”On pendra les femmes et les enfants en premier” is an opener of the ages, and I vividly remember how profoundly it struck me the second Celeste unleashed their fury upon my incautious ass. The band’s signature flavour seamlessly stitching together components from black metal to hardcore, sludge, post-metal, and doom, has been a sight to behold since the beginning. Good examples of this fluency follow right after the first track by means of the sludgier ”Au feu le savoir” and the oh so grating hardcore-oriented ”Mais va vendre ton dédain”, and what you have unveiling in your ears is the best trio of tracks to open an album that you could possibly imagine. And the best part?
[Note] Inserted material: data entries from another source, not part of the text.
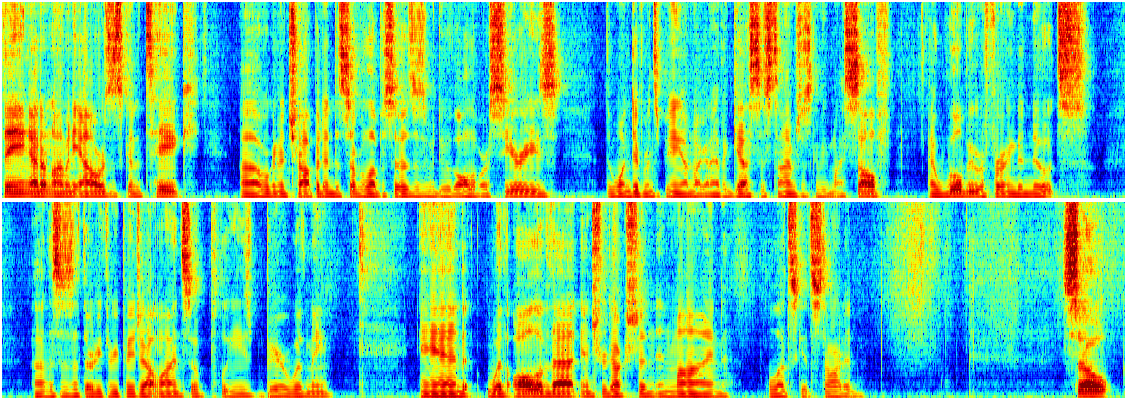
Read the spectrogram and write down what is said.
thing. I don't know how many hours it's going to take. Uh, we're going to chop it into several episodes as we do with all of our series. The one difference being I'm not going to have a guest this time. It's just going to be myself. I will be referring to notes. Uh, this is a 33 page outline, so please bear with me. And with all of that introduction in mind, let's get started. So,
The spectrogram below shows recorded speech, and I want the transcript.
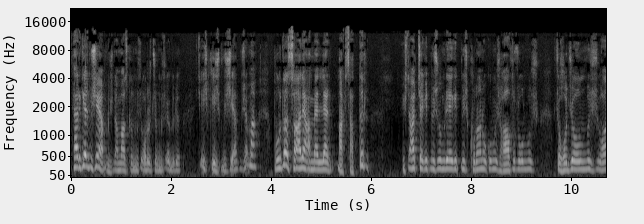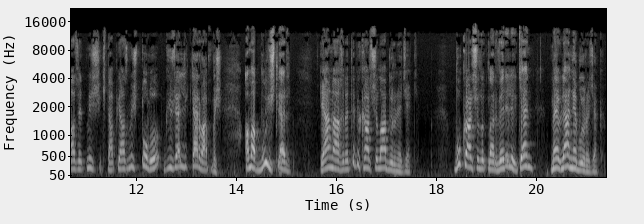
Herkes bir şey yapmış. Namaz kılmış, oruç tutmuş, öbürü içki içmiş, şey yapmış ama burada salih ameller maksattır. İşte hacca gitmiş, umreye gitmiş, Kur'an okumuş, hafız olmuş, işte hoca olmuş, vaaz etmiş, kitap yazmış, dolu güzellikler varmış. Ama bu işler yarın ahirette bir karşılığa bürünecek. Bu karşılıklar verilirken Mevla ne buyuracak?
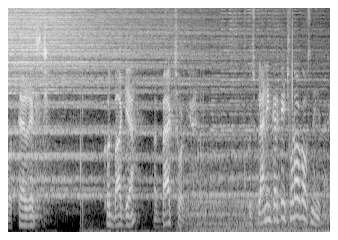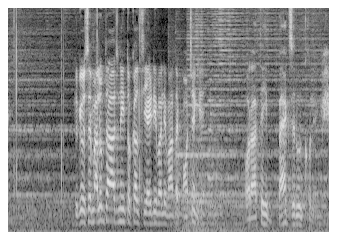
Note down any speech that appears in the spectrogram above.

It isn’t exactly downhill from there.
The atmosphere on Nihiliste(s) dictates much of its value, and is emphasised via such tracks as ”Tu regardes trop fort, tu penses trop fort, tu parles trop fort” and ”Comme s’il suffisait de lever le doigt pour refaire”, where the more cacophonous terror subsides to let some more groove and hefty swings in. Celeste plays around with intensity as if they came up with the notion, and Nihiliste(s) excels in exactly this: holding the listener firmly in its grasp throughout its duration. Even if you could say the album overstays its welcome by a few minutes, that doesn’t diminish it one bit. Time, without a doubt, has taken its due, and I understand one of the reasons I hold it in such high regard stems from the fact that I had never heard anything like it when it initially swept me off my feet during my formative years, I can listen to Nihiliste(s) today (and have, many times) and say it’s a fantastic record, and I still haven’t heard anything quite like it, fifteen years later. And you know, that says something.
It’s nice to see and hear people find them and backtrack their back catalogue up until Nihliste(s) and the preceding EP Pessimiste(s) and emerge on the other side with a dumb grin on their faces. There is something primal to be enjoyed on this album, and you can make as many counterintuitive points about how it could be more this and less that, but again, that doesn’t really affect the facts. As it stands, Celeste have made a name for themselves for all the right reasons during their notable career, and I doubt that’ll change going forward. After all, when has this humanity ever had enough misery and bleakness?